→ Dataset extract:
—————
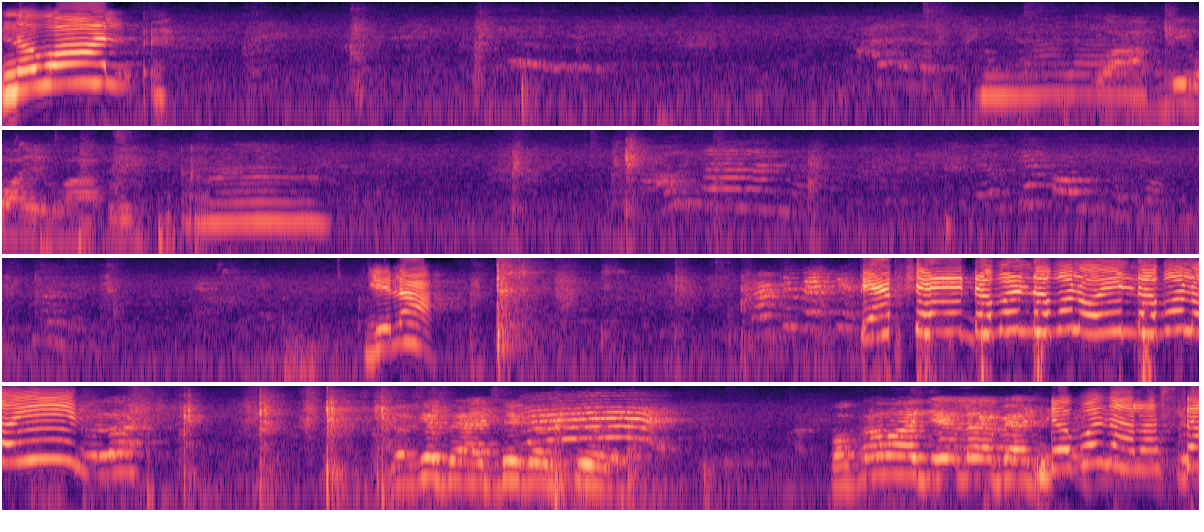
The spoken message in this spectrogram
नो बॉल वापरी वापरी गेला. डबल डबल होईल डबल होईल. लगे बॅट करतो पक्का माझी याला बॅट डबल झाला असता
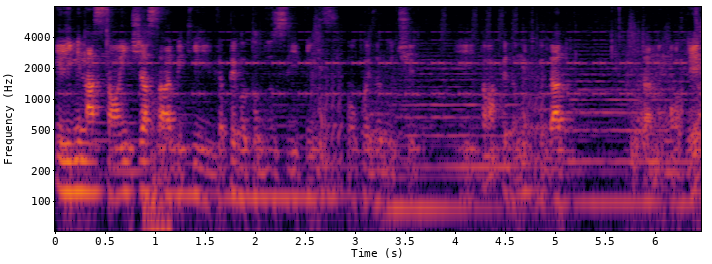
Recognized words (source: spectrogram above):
eliminação a gente já sabe que já pegou todos os itens ou coisa do tipo. E toma cuida- muito cuidado pra não morrer.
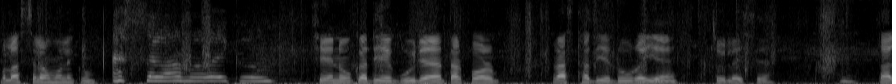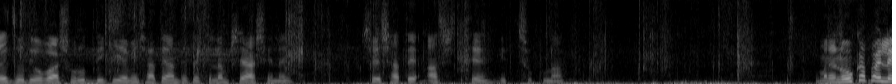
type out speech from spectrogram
বলো, আসসালামু আলাইকুম। আসসালামু আলাইকুম। সে নৌকা দিয়ে ঘুরে তারপর রাস্তা দিয়ে দৌড়াইয়ে চলে আইছে তারে যদিও বা শুরুর দিকে আমি সাথে আনতে চাইছিলাম সে আসে নাই। সে সাথে আসতে ইচ্ছুক না। মানে নৌকা পাইলে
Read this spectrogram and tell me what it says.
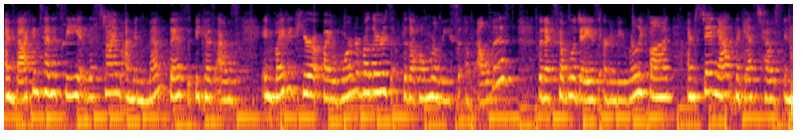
I'm back in Tennessee. This time I'm in Memphis because I was invited here by Warner Brothers for the home release of Elvis. The next couple of days are gonna be really fun. I'm staying at the guest house in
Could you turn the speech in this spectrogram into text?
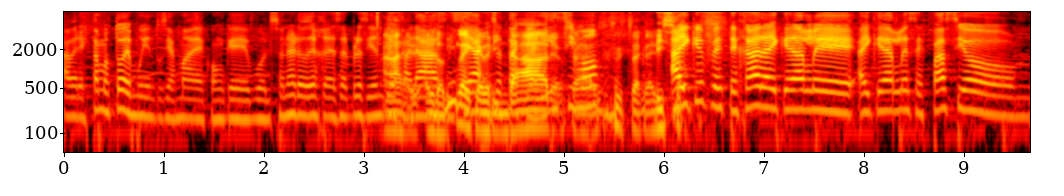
a ver, estamos todos muy entusiasmados con que Bolsonaro deje de ser presidente, Ah, ojalá el así domingo hay que eso está brindar. o clarísimo. sea, está clarísimo. Hay que festejar, hay que darle, hay que darles espacio mm,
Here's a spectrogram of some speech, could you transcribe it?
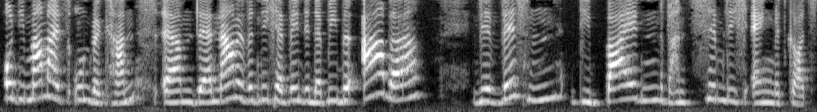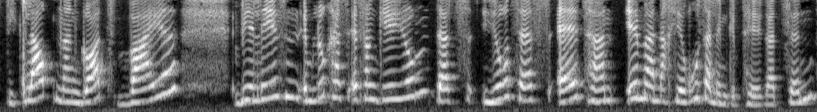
und die Mama ist unbekannt. Ähm, der Name wird nicht erwähnt in der Bibel, aber wir wissen, die beiden waren ziemlich eng mit Gott. Die glaubten an Gott, weil wir lesen im Lukas-Evangelium, dass Josefs Eltern immer nach Jerusalem gepilgert sind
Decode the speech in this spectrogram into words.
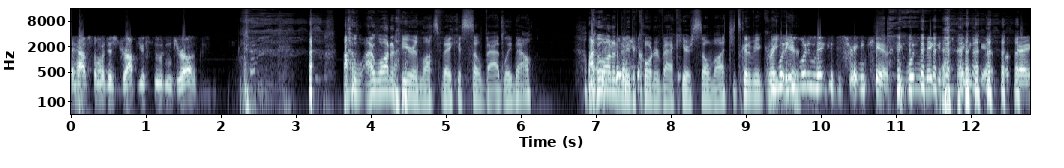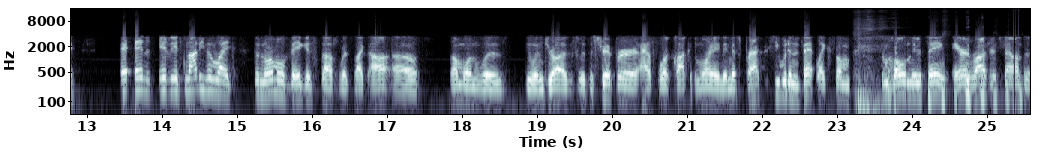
and have someone just drop you food and drugs. I, I want him here in Las Vegas so badly now. I want him to be the quarterback here so much. It's going to be a great he, year. he wouldn't make it to training camp. He wouldn't make it to training camp. Okay, and, and it, it's not even like the normal Vegas stuff where it's like, uh oh, someone was doing drugs with the stripper at four o'clock in the morning and they missed practice. He would invent like some some whole new thing. Aaron Rodgers found a,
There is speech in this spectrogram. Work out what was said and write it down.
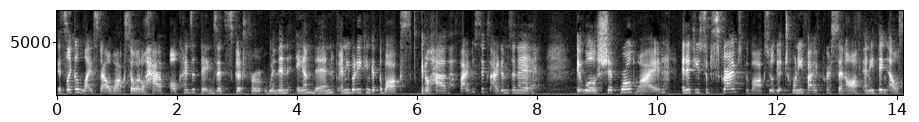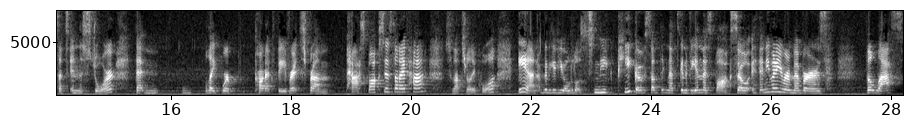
It's like a lifestyle box, so it'll have all kinds of things. It's good for women and men. Anybody can get the box. It'll have five to six items in it. It will ship worldwide. And if you subscribe to the box, you'll get 25% off anything else that's in the store that like were product favorites from past boxes that I've had. So that's really cool. And I'm gonna give you a little sneak peek of something that's gonna be in this box. So if anybody remembers the last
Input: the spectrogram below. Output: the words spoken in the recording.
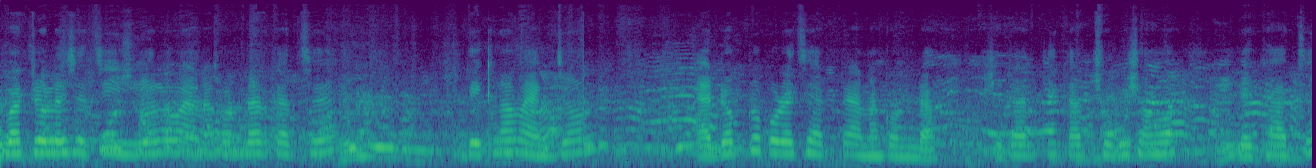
এবার চলে এসেছি ইয়েলো অ্যানাকোন্ডার কাছে। দেখলাম একজন অ্যাডপ্টও করেছে একটা অ্যানাকোন্ডা। সেটা আর কি তার ছবি সহ লেখা আছে।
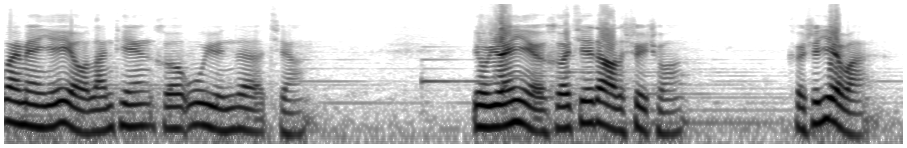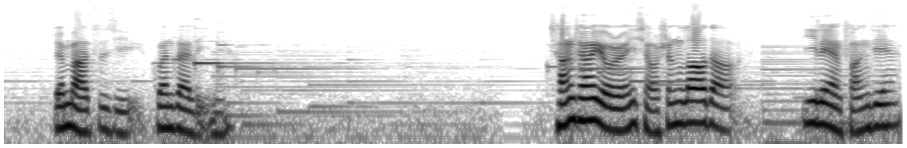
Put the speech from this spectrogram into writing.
外面也有蓝天和乌云的墙，有原野和街道的睡床。可是夜晚，人把自己关在里面，常常有人小声唠叨，依恋房间。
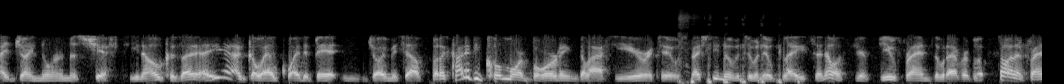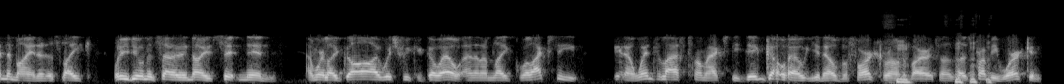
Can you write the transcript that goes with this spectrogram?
a ginormous shift, you know, because I, I, I go out quite a bit and enjoy myself. But I kind of become more boring the last year or two, especially moving to a new place. I know a few friends or whatever, but I saw a friend of mine, and it's like, what are you doing on Saturday night? Sitting in, and we're like, oh, I wish we could go out. And then I'm like, well, actually, you know, when's the last time I actually did go out? You know, before coronavirus, I was probably working.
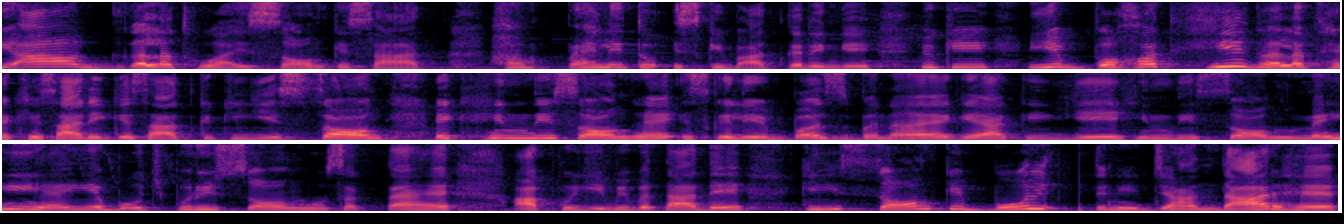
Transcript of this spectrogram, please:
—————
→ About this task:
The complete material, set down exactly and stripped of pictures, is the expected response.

→ Your response:
The spoken message in this spectrogram
नो बॉल वापरी वापरी गेला. डबल डबल होईल डबल होईल. लगे बॅट करतो पक्का माझी याला बॅट डबल झाला असता
Recognized words (source: spectrogram above):
eliminação a gente já sabe que já pegou todos os itens ou coisa do tipo. E toma cuida- muito cuidado pra não morrer.
type out speech from spectrogram
বলো, আসসালামু আলাইকুম। আসসালামু আলাইকুম। সে নৌকা দিয়ে ঘুরে তারপর রাস্তা দিয়ে দৌড়াইয়ে চলে আইছে তারে যদিও বা শুরুর দিকে আমি সাথে আনতে চাইছিলাম সে আসে নাই। সে সাথে আসতে ইচ্ছুক না। মানে নৌকা পাইলে
Read this spectrogram and tell me what it says.
I'm back in Tennessee. This time I'm in Memphis because I was invited here by Warner Brothers for the home release of Elvis. The next couple of days are gonna be really fun. I'm staying at the guest house in
Could you turn the speech in this spectrogram into text?
a ver, estamos todos muy entusiasmados con que Bolsonaro deje de ser presidente, Ah, ojalá el así domingo hay que eso está brindar. o clarísimo. sea, está clarísimo. Hay que festejar, hay que darle, hay que darles espacio mm,
Here's a spectrogram of some speech, could you transcribe it?
und die Mama ist unbekannt. Ähm, der Name wird nicht erwähnt in der Bibel, aber wir wissen, die beiden waren ziemlich eng mit Gott. Die glaubten an Gott, weil wir lesen im Lukas-Evangelium, dass Josefs Eltern immer nach Jerusalem gepilgert sind
Decode the speech in this spectrogram into words.
and have someone just drop you food and drugs. I, I want him here in Las Vegas so badly now. I want him to be the quarterback here so much. It's going to be a great he, year. he wouldn't make it to training camp. He wouldn't make it to training camp. Okay, and, and it, it's not even like the normal Vegas stuff where it's like, uh oh, someone was doing drugs with the stripper at four o'clock in the morning and they missed practice. He would invent like some some whole new thing. Aaron Rodgers found a,
There is speech in this spectrogram. Work out what was said and write it down.
It's like a lifestyle box, so it'll have all kinds of things. It's good for women and men. Anybody can get the box. It'll have five to six items in it. It will ship worldwide. And if you subscribe to the box, you'll get 25% off anything else that's in the store that like were product favorites from past boxes that I've had. So that's really cool. And I'm gonna give you a little sneak peek of something that's gonna be in this box. So if anybody remembers the last
Input: the spectrogram below. Output: the words spoken in the recording.
এবার চলে এসেছি ইয়েলো অ্যানাকোন্ডার কাছে। দেখলাম একজন অ্যাডপ্টও করেছে একটা অ্যানাকোন্ডা। সেটা আর কি তার ছবি সহ লেখা আছে।
Put the speech from this spectrogram into writing.
外面也有蓝天和乌云的墙，有原野和街道的睡床。可是夜晚，人把自己关在里面，常常有人小声唠叨，依恋房间。
Can you write the transcript that goes with this spectrogram?
a ginormous shift, you know, because I, I, I go out quite a bit and enjoy myself. But I kind of become more boring the last year or two, especially moving to a new place. I know a few friends or whatever, but I saw a friend of mine, and it's like, what are you doing on Saturday night? Sitting in, and we're like, oh, I wish we could go out. And then I'm like, well, actually, you know, when's the last time I actually did go out? You know, before coronavirus, I was probably working.
Transcript of this spectrogram, please:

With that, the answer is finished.